Task prompt
Your answer should consist solely of the lines from the one holding "One fault per" through the final line of the entries, reproduced exactly and without pictures.
::: Source material
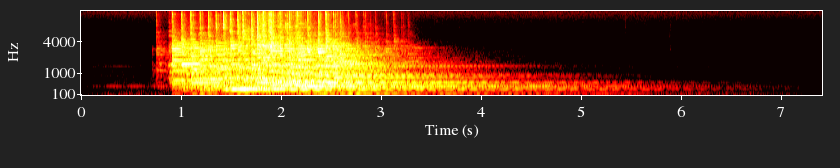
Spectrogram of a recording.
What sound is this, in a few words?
Savannah Music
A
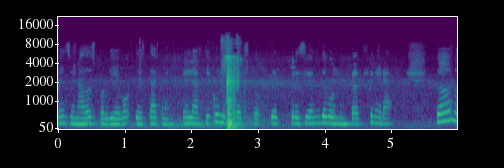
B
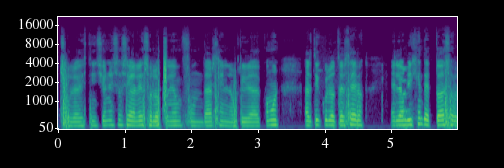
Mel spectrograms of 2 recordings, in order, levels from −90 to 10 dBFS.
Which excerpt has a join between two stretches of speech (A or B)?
A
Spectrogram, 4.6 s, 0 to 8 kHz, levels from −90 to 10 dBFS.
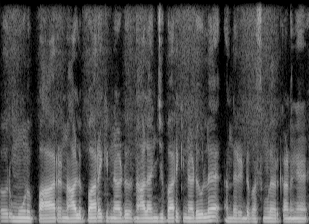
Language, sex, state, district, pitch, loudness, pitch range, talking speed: Tamil, male, Tamil Nadu, Nilgiris, 115 Hz, -17 LUFS, 110-120 Hz, 170 wpm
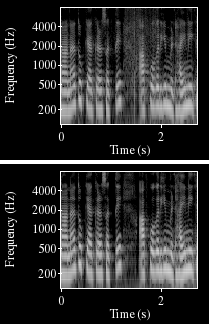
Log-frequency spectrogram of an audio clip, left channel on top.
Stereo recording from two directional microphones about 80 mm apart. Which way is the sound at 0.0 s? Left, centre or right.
Right.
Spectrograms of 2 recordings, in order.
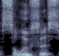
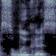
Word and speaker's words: Seleucus: And again, the next one is Seleucus, or Seleucus, depending on how you want to pronounce it, and he creates the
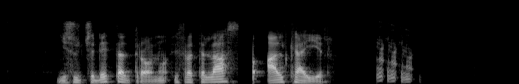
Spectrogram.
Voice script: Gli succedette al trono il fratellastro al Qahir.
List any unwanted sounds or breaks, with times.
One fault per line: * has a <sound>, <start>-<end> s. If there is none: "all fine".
* has a dropout, 2.4-2.5 s
* has a chirp, 3.8-4.2 s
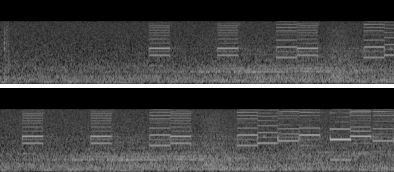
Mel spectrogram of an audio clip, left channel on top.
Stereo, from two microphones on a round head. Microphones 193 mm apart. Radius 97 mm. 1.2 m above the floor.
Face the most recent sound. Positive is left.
No sound to turn to.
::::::
Answer area
One fault per line: * has a <sound>, <start>-<end> s. If there is none: "all fine".
* has a dropout, 2.4-2.5 s
* has a chirp, 3.8-4.2 s
Mel spectrogram of an audio clip, left channel on top.
Stereo, from two microphones on a round head. Microphones 193 mm apart. Radius 97 mm. 1.2 m above the floor.
Face the most recent sound. Positive is left.
No sound to turn to.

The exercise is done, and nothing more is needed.